[[ Records for processing, beginning ]]

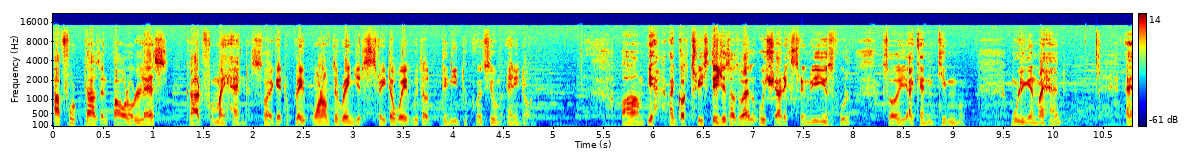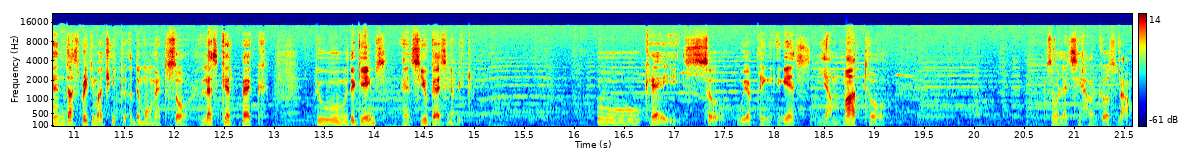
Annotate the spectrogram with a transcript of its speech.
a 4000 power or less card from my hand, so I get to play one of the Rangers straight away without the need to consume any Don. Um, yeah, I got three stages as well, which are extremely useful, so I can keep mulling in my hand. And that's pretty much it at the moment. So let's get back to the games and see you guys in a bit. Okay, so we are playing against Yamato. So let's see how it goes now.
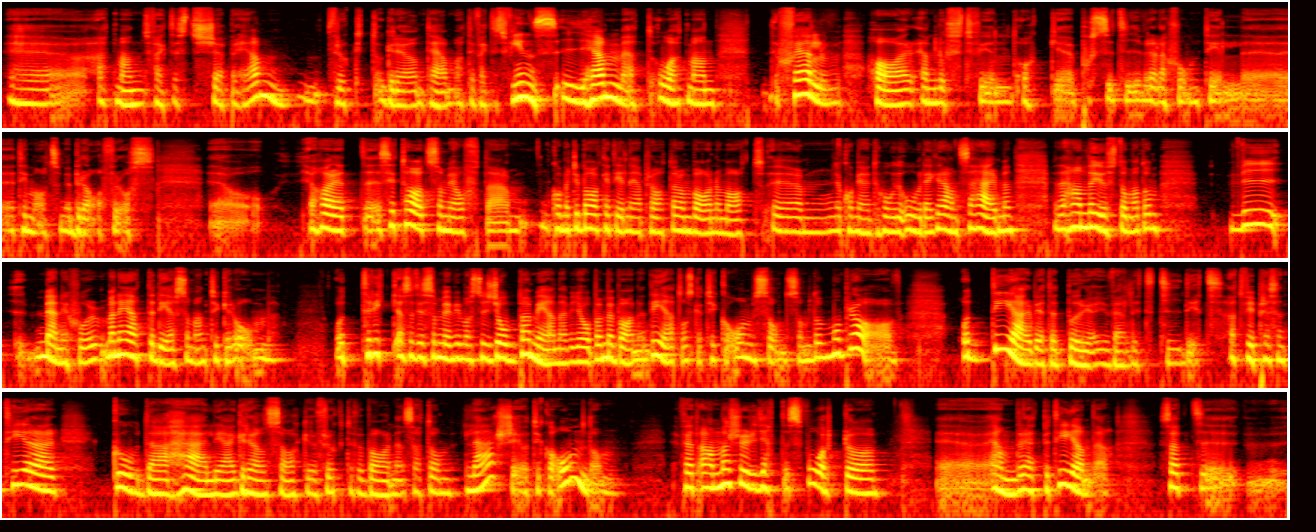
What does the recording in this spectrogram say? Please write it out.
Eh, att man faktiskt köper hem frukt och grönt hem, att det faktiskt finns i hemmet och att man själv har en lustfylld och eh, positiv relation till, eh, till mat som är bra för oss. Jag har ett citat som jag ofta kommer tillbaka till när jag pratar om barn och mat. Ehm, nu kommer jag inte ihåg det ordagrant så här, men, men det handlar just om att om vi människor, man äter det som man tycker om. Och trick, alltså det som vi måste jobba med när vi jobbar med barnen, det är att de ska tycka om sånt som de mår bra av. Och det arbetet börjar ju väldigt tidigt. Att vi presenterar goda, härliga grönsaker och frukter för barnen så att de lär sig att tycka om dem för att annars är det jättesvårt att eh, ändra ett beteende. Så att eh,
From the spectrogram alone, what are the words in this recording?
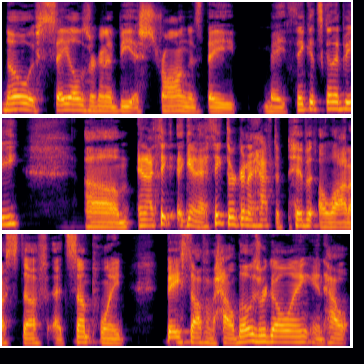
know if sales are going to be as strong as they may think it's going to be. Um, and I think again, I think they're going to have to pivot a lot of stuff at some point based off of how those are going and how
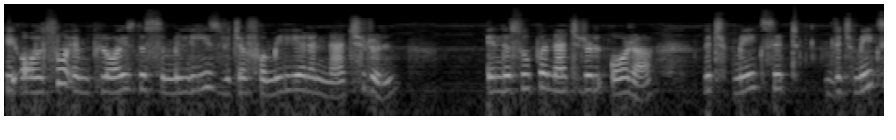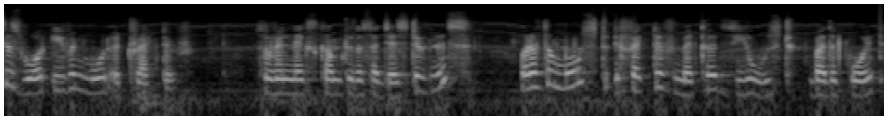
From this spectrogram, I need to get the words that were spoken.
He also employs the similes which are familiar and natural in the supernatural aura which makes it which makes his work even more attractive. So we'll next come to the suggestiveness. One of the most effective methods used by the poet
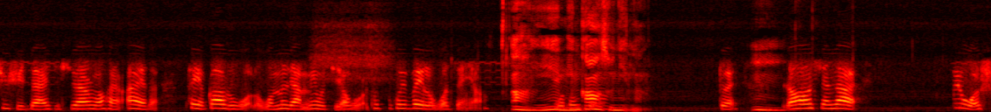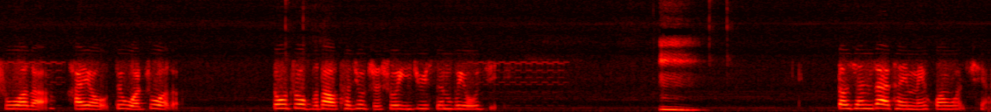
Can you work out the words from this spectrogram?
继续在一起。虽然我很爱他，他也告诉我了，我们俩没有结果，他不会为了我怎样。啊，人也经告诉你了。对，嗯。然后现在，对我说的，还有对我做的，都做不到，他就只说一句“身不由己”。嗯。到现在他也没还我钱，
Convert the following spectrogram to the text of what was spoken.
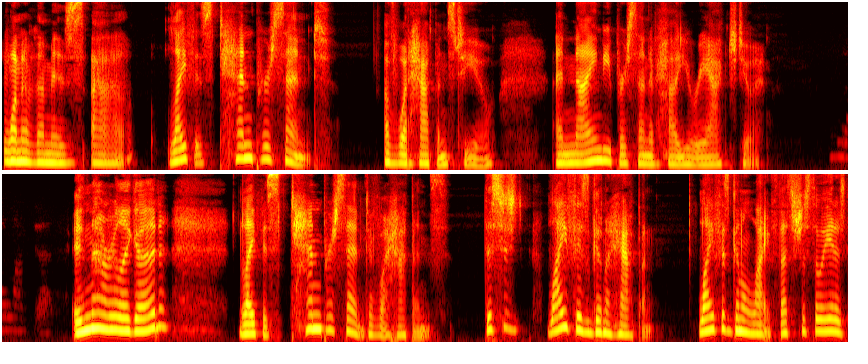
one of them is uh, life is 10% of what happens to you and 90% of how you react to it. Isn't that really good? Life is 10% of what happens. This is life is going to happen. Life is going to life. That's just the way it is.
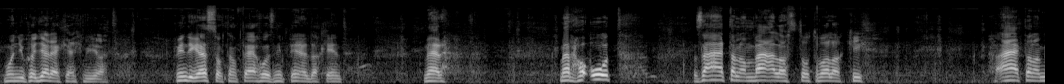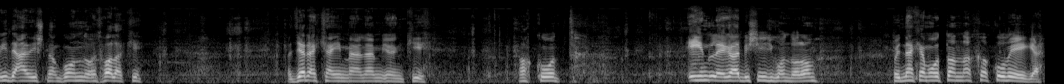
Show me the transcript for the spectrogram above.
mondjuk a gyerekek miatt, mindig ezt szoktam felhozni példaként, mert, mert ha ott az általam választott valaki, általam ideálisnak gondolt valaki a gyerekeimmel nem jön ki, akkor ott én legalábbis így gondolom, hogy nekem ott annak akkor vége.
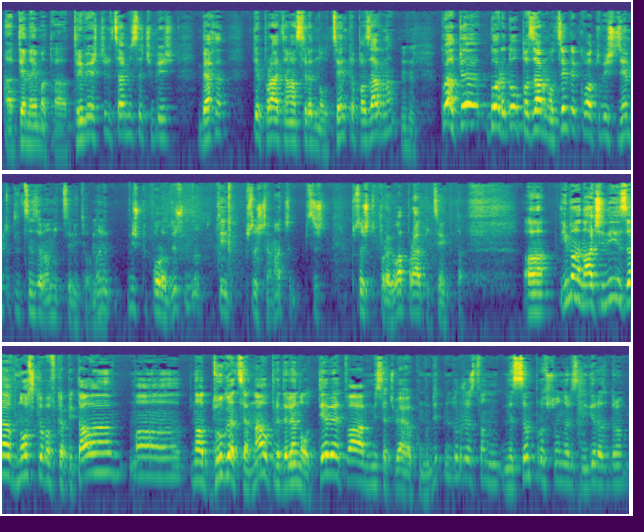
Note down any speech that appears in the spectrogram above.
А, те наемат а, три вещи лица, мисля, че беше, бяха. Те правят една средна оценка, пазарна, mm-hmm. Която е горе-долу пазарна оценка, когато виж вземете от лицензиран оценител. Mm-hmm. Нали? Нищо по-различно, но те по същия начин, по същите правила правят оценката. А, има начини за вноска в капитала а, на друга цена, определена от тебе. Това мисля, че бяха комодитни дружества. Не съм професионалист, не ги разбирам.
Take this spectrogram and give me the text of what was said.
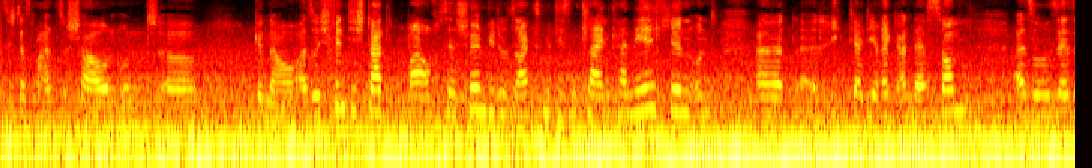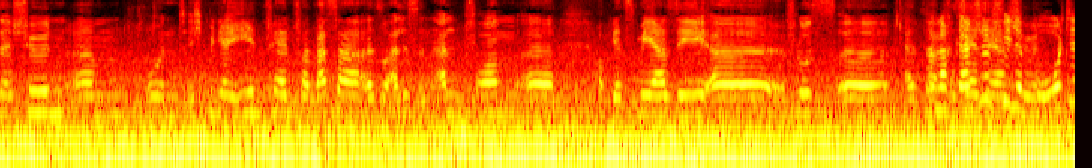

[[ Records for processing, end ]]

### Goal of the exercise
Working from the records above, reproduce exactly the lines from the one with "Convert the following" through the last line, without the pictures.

### Task solution
Convert the following spectrogram to the text of what was spoken.
one of them is uh, life is 10% of what happens to you and 90% of how you react to it. Isn't that really good? Life is 10% of what happens. This is life is going to happen. Life is going to life. That's just the way it is.
Show me the transcript for the spectrogram above.
mondjuk a gyerekek miatt, mindig ezt szoktam felhozni példaként, mert, mert ha ott az általam választott valaki, általam ideálisnak gondolt valaki a gyerekeimmel nem jön ki, akkor ott én legalábbis így gondolom, hogy nekem ott annak akkor vége.
Note down any speech that appears in the spectrogram above.
А, те наемат а, три вещи лица, мисля, че беше, бяха. Те правят една средна оценка, пазарна, mm-hmm. Която е горе-долу пазарна оценка, когато виж вземете от лицензиран оценител. Mm-hmm. Нали? Нищо по-различно, но те по същия начин, по същите правила правят оценката. А, има начини за вноска в капитала а, на друга цена, определена от тебе. Това мисля, че бяха комодитни дружества. Не съм професионалист, не ги разбирам.
Take this spectrogram and give me the text of what was said.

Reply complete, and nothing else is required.